To those who make so full a consecration that the Lord can place His touch upon their lips, the word is spoken, Go forth into the harvest-field. I will cooperate with you.

The minister who has received this preparation will be a power for good in the world. His words will be right words, pure and true, fraught with sympathy and love; his actions will be right actions, a help and a blessing to the weak. Christ will be to him an abiding presence, controlling thought, word, and deed.


Of all men, those who have been trusted and honored by the Lord, those who have been given special service to perform, should be circumspect in word and deed. They should be men of devotion, who, by works of righteousness and pure, true words, can lift their fellow men to a higher level.


It is the accompaniment of the Holy Spirit of God that prepares workers, both men and women, to become pastors to the flock of God. . . . They will practice true Christian courtesy, bearing in mind that Christ, their Companion, cannot approve of harsh, unkind words or feelings. Their words will be purified. The power of speech will be regarded as a precious talent, lent them to do a high and holy work. The human agent will learn how to represent the divine Companion with whom he is associated. To that unseen Holy One he will show respect and reverence because he is wearing His yoke and is learning His pure, holy ways. Those who have faith in this divine Attendant will develop. They will be gifted with power to clothe the message of truth with a sacred beauty.


When the Lord’s voice calls, “Whom shall I send, and who will go for Us?” the Divine Spirit puts it into hearts to respond: “Here am I; send me.” Isaiah 6:8. But bear in mind that the live coal from the altar must first touch your lips. Then the words you speak will be wise and holy words. Then you will have wisdom to know what to say and what to leave unsaid. You will not try to reveal your smartness as theologians. You will be careful not to arouse a combative spirit or excite prejudice by introducing controverted points of doctrine. You will find enough to talk about that will not excite opposition, but that will open the heart to desire a deeper knowledge of God’s Word.


Students should be qualified to speak in an acceptable manner before congregations; and they should therefore train themselves to use pure, simple language, and to follow the best methods of speaking. Much attention should be given to the practice of reading with full, clear voice and distinct utterance, giving the proper emphasis to each word. . . . All can communicate, if they will, the grand yet simple truths regarding the mission and work of Christ. If they seek the Lord daily in earnest prayer, they will understand how to meet the people as Christ met them, adapting the instruction to their varied circumstances and understanding. The spiritual lessons regarding the kingdom of God, they should illustrate by the natural things with which their hearers are familiar. Then, as these natural objects are seen, day by day, the lesson of truth will be repeated to the mind.

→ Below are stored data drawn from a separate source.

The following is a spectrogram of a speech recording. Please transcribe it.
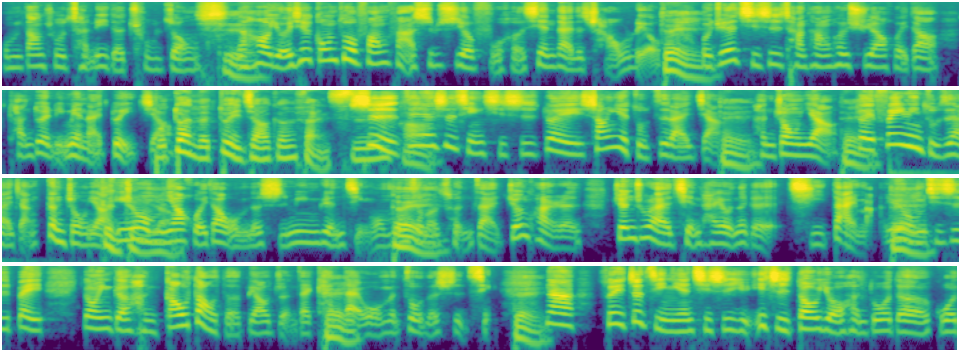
我们当初成立的初衷，是然后有一些工作方法是不是有符合现代的潮流？对，我觉得其实常常会需要回到团队里面来对焦，不断的对焦跟反思。是这件事情，其实对商业组织来讲很重要，对，对非营利组织来讲更重要，因为我们要回到我们的使命愿景，我们为什么存在？捐款人捐出来的钱才有那个期待嘛？因为我们其实被用一个很高道德标准在看待我们做的事情。对，那所以这几年其实也一直都有很多的国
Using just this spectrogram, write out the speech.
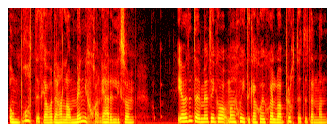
om brottet kanske, det handlar om människan. Jag hade liksom, jag vet inte, men jag tänker man skiter kanske i själva brottet utan man,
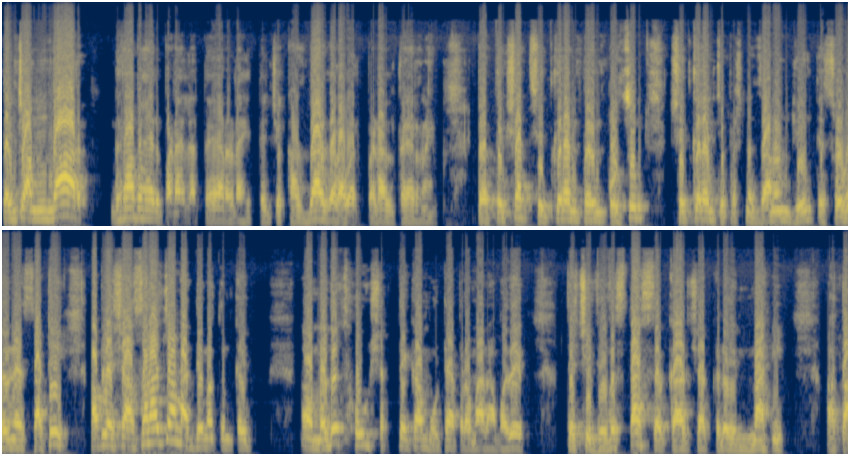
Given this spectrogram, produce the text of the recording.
त्यांचे आमदार घराबाहेर पडायला तयार नाहीत. त्यांचे खासदार घराबाहेर पडायला तयार नाही प्रत्यक्षात शेतकऱ्यांपर्यंत पोहोचून शेतकऱ्यांचे प्रश्न जाणून घेऊन ते सोडवण्यासाठी आपल्या शासनाच्या माध्यमातून काही मदत होऊ शकते का मोठ्या प्रमाणामध्ये? त्याची व्यवस्था सरकारच्याकडे नाही. आता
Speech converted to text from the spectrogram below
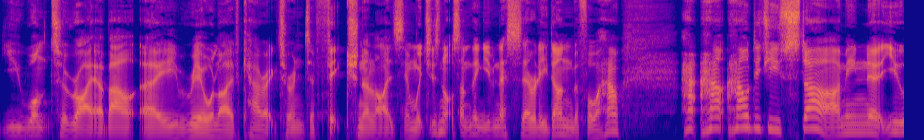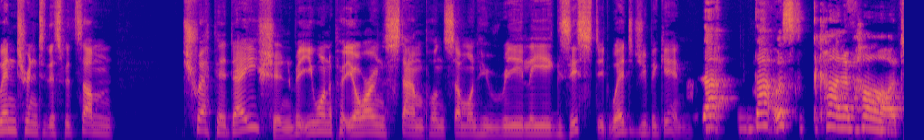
you want to write about a real life character and to fictionalize him, which is not something you've necessarily done before. How how how, did you start? I mean, uh, you enter into this with some trepidation, but you want to put your own stamp on someone who really existed. Where did you begin? That that was kind of hard,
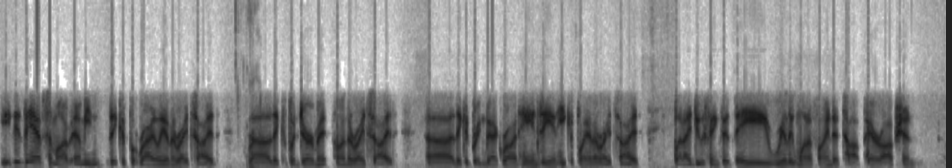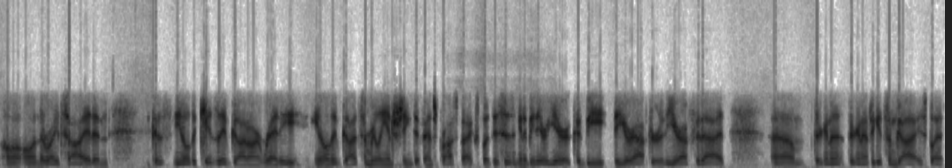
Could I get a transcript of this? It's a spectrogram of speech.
They have some. I mean, they could put Rielly on the right side. Uh, they could put Dermott on the right side. Uh, they could bring back Ron Hainsey, and he could play on the right side. But I do think that they really want to find a top pair option uh, on the right side, and because you know the kids they've got aren't ready. You know, they've got some really interesting defense prospects, but this isn't going to be their year. It could be the year after or the year after that. Um, they're gonna they're gonna have to get some guys, but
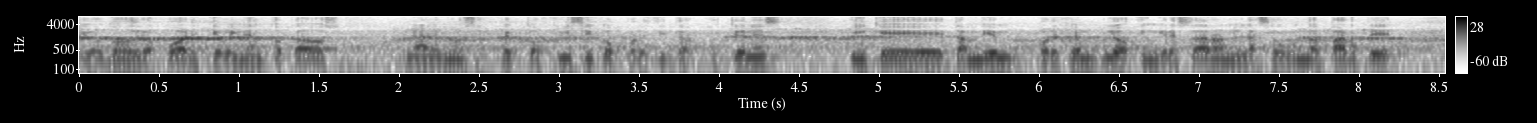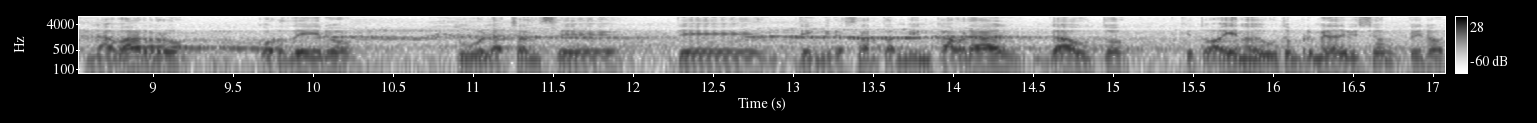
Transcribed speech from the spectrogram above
digo, dos de los jugadores que venían tocados en algunos aspectos físicos por distintas cuestiones y que también, por ejemplo, ingresaron en la segunda parte Navarro, Cordero, tuvo la chance de, ingresar también Cabral, Gauto, que todavía no debutó en primera división, pero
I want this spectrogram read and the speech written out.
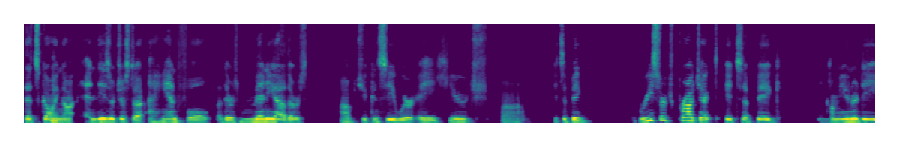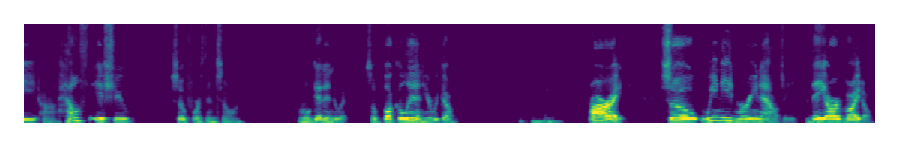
that's going on. And these are just a, a handful. There's many others uh, but you can see we're a huge, uh, it's a big research project. It's a big community uh, health issue, so forth and so on. And we'll get into it. So buckle in, here we go. All right. So we need marine algae. They are vital,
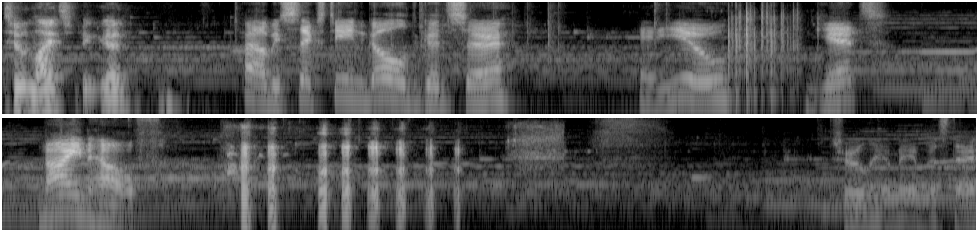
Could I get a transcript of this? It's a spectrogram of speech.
two lights would be good. That'll be 16 gold, good sir. And you get 9 health. Truly a meme this day.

This article is excerpted from the book The Voice in Speech and Song, pp. 222-224 by Ellen G. White.